> _TASK BRIEF_:
Write out the records that appear below, verbatim and complete, but without pictures.

================================

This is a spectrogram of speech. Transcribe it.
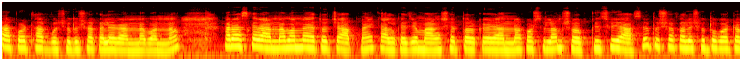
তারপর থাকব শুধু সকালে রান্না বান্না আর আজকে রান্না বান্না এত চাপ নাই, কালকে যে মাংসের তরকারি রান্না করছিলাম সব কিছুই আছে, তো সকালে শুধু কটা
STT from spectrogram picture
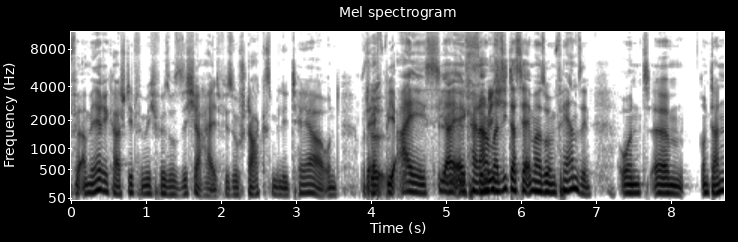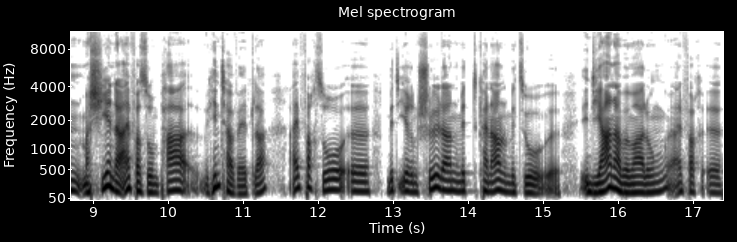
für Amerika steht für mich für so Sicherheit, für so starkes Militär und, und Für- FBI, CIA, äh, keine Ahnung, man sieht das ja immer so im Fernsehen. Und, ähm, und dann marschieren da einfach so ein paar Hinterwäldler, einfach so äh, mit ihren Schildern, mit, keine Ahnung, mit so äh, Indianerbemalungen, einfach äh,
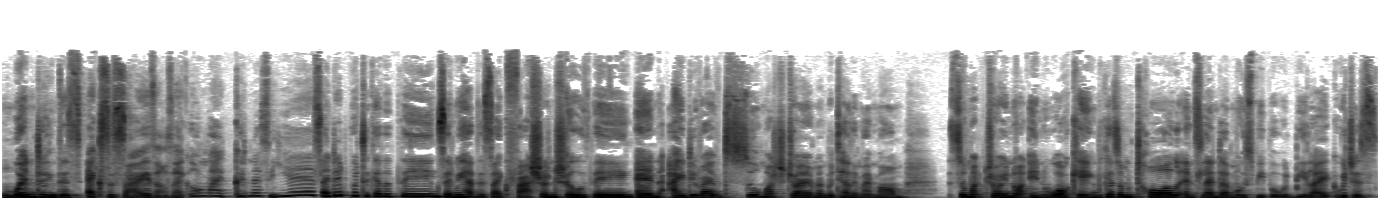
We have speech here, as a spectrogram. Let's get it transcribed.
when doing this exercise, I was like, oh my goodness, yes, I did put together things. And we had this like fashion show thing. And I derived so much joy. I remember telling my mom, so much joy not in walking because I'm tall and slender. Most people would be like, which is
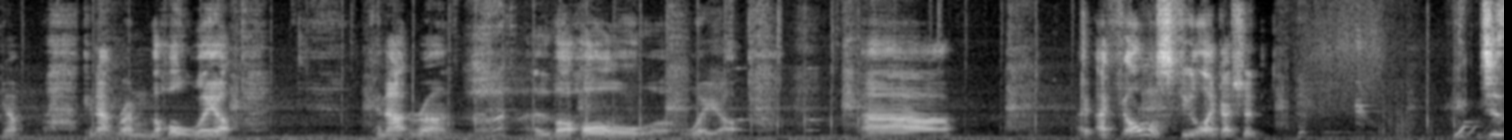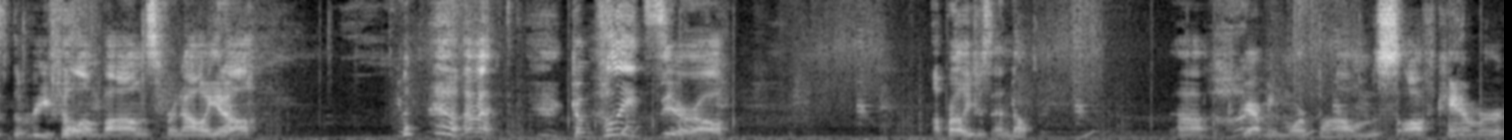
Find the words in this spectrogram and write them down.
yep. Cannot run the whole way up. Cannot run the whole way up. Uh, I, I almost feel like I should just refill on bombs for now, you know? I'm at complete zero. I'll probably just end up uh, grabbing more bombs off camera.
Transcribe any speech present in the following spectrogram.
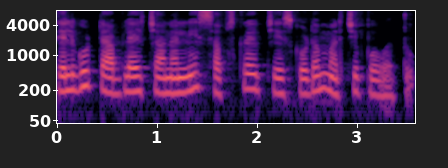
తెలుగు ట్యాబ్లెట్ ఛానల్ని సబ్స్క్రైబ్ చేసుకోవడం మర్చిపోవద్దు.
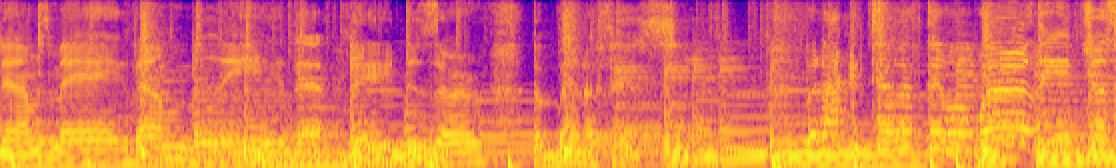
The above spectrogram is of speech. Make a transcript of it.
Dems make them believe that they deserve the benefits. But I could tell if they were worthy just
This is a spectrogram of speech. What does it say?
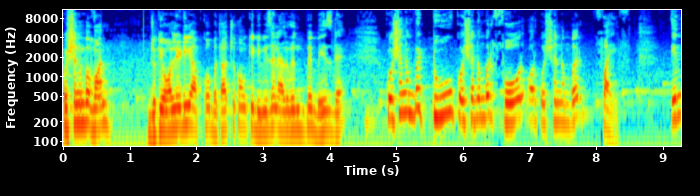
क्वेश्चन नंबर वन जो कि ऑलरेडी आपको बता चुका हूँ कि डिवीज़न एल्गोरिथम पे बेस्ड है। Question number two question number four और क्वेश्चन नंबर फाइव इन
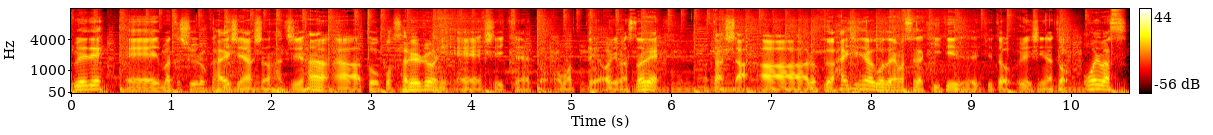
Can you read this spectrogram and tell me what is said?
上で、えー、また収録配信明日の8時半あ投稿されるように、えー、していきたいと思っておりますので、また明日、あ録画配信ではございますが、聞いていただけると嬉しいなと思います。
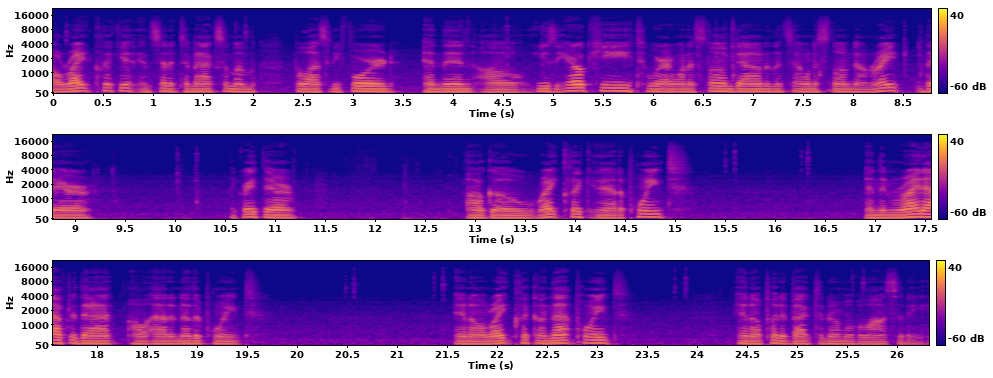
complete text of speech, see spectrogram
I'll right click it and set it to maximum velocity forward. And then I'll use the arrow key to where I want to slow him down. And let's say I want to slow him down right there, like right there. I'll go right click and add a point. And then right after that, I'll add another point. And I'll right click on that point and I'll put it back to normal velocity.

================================

> _OUTPUT OF THE TASK_:
This is a spectrogram of speech. Transcribe it.
তারপর থাকব শুধু সকালে রান্না বান্না আর আজকে রান্না বান্না এত চাপ নাই, কালকে যে মাংসের তরকারি রান্না করছিলাম সব কিছুই আছে, তো সকালে শুধু কটা
STT from spectrogram picture
für Amerika steht für mich für so Sicherheit, für so starkes Militär und, und Für- FBI, CIA, äh, keine Ahnung, man sieht das ja immer so im Fernsehen. Und, ähm, und dann marschieren da einfach so ein paar Hinterwäldler, einfach so äh, mit ihren Schildern, mit, keine Ahnung, mit so äh, Indianerbemalungen, einfach äh,
We have speech here, as a spectrogram. Let's get it transcribed.
when doing this exercise, I was like, oh my goodness, yes, I did put together things. And we had this like fashion show thing. And I derived so much joy. I remember telling my mom, so much joy not in walking because I'm tall and slender. Most people would be like, which is
Find the words in this spectrogram and write them down.
yep. Cannot run the whole way up. Cannot run the whole way up. Uh, I, I almost feel like I should just refill on bombs for now, you know? I'm at complete zero. I'll probably just end up uh, grabbing more bombs off camera.
Transcribe any speech present in the following spectrogram.
తెలుగు ట్యాబ్లెట్ ఛానల్ని సబ్స్క్రైబ్ చేసుకోవడం మర్చిపోవద్దు.
The above spectrogram is of speech. Make a transcript of it.
Dems make them believe that they deserve the benefits. But I could tell if they were worthy just
This is a spectrogram of speech. What does it say?
क्वेश्चन नंबर वन जो कि ऑलरेडी आपको बता चुका हूँ कि डिवीज़न एल्गोरिथम पे बेस्ड है। Question number two question number four और क्वेश्चन नंबर फाइव इन
Can you read this spectrogram and tell me what is said?
上で、えー、また収録配信明日の8時半あ投稿されるように、えー、していきたいと思っておりますので、また明日、あ録画配信ではございますが、聞いていただけると嬉しいなと思います。
complete text of speech, see spectrogram
I'll right click it and set it to maximum velocity forward. And then I'll use the arrow key to where I want to slow him down. And let's say I want to slow him down right there, like right there. I'll go right click and add a point. And then right after that, I'll add another point. And I'll right click on that point and I'll put it back to normal velocity.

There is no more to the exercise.